    Reply

  5. SteveH March 28, 2017

    The $62 billion is only the first demand from the embittered spouse’s lawyers.
    Anyone who has dealt with vicious, vindictive ex spouses will know that there is a lot more noise than sense.

    Speaking practically, the Germans run the EU, and they are not willing to lose their biggest export market for cars purely to be obnoxious.

    The British forgave all Germany’s debts in the 1950s to help their economy, so the Germans would look stupid in the eyes of the world if they didn’t come to a reasonable agreement with Great Britain.

    After all, after re-adjustment of their economy the British will do well and Germany will want to keep a good trading relationship with them.

    Reply

  6. al mcnal March 28, 2017

    It’ll be great when the whole fiasco falls. Nothing worse than a socialistic government promising itself pensions and great salaries and building itself magnificent buildings while telling Britain what it can and can’t do as the entire experiment undermines it’s people. Once again proving that socialism doesn’t work. How many times must we see failures of socialistic governments before these fools realize they don’t understand and can control economies for the best interest of it’s society?

    Reply

  7. Steve Nellissen March 28, 2017

    Your final sentence gives no comfort.

    I pay for this newsletter, what is your recommend defensive allocation for “Our” informed investment portfolio?

    Steve N

    Reply

  8. R Rubino April 1, 2017
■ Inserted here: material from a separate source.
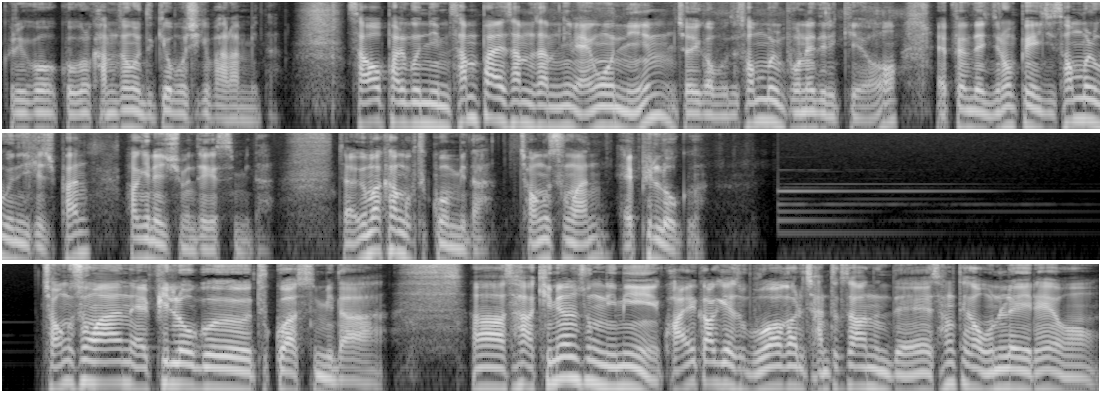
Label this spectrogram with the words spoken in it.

    I’m so tired of hearing about the GREAT potential to come from BREXIT stories from US sources. A country that really doesn’t allow information to come from abroad. Americans are so ignorant of what is going on in the world thanks to their restricted news sources. It wasn’t like that years ago. BREXIT is about old fashioned British racism…ONLY. They have been printing money like crazy since the financial crisis. Scotland was lied to in their referendum , maybe if Europe was smart they could encourage all euro bond and currency business in London to move to Scotland…..why not . The Scottish will separate now. RBC in Canada, who has the second biggest trading operations in England announced that they will move 12,000 employees out if England. The country will be left with Pubs and sheep. London will lose over 60% of it’s banking sector. The pound will have to fall dramatically and inflation will rise. Bond yields will go up and they will have to copy Japan and print and buy their own debt. All will end beautifully, right? They will still have all the over exaggerated myths about the great Winston Churchill…another great racist. If he wasn’t around to destroy the new, fragile democratic government that formed in Iran in the early 1950s and got America to use the CIA to destroy it in order the protect BP of Iran, the Middle East might not have been such a problem today and millions of people may not have been killed since then. England got a great , special deal from Europe and now they are leaving because old white racists that live in the countryside receiving taking printed money pensions want to stop coloured skinned, non Christians from crossing the English channel. There is nothing to glorify. They think this 1790. Thank God Canada just signed a free trade deal with Europe and decided this week to end the deal with England. I don’t expect Americans to understand the British like Canadians do…or Australians too. Brexit will be much more tough on England. I believe the only big concern over the short term in Europe is the Italian election. If Europe gets past that in fair shape then Brexit will unify the rest of Europe. When Brexit is finally settled. I believe the country to invest in will be the south of Ireland. They will benefit from both entities. By real estate in Dublin during the next US recession which is currently being induced by the FED raising rates until it all cracks. Let’s get the inverted yield curve over with and get ready for the next economic cycle witch will look like the back half of the 1970s: higher inflation and commodities. Buy base metal and food stocks…..forget England and the Bond market. If this happens then buying an ETF on Russia maybe turn out very profitable. Got to get past the next US recession….coming by the end of next year (5 more Fed rate increases should do it). JUST my opinion for what it’s worth.

    Reply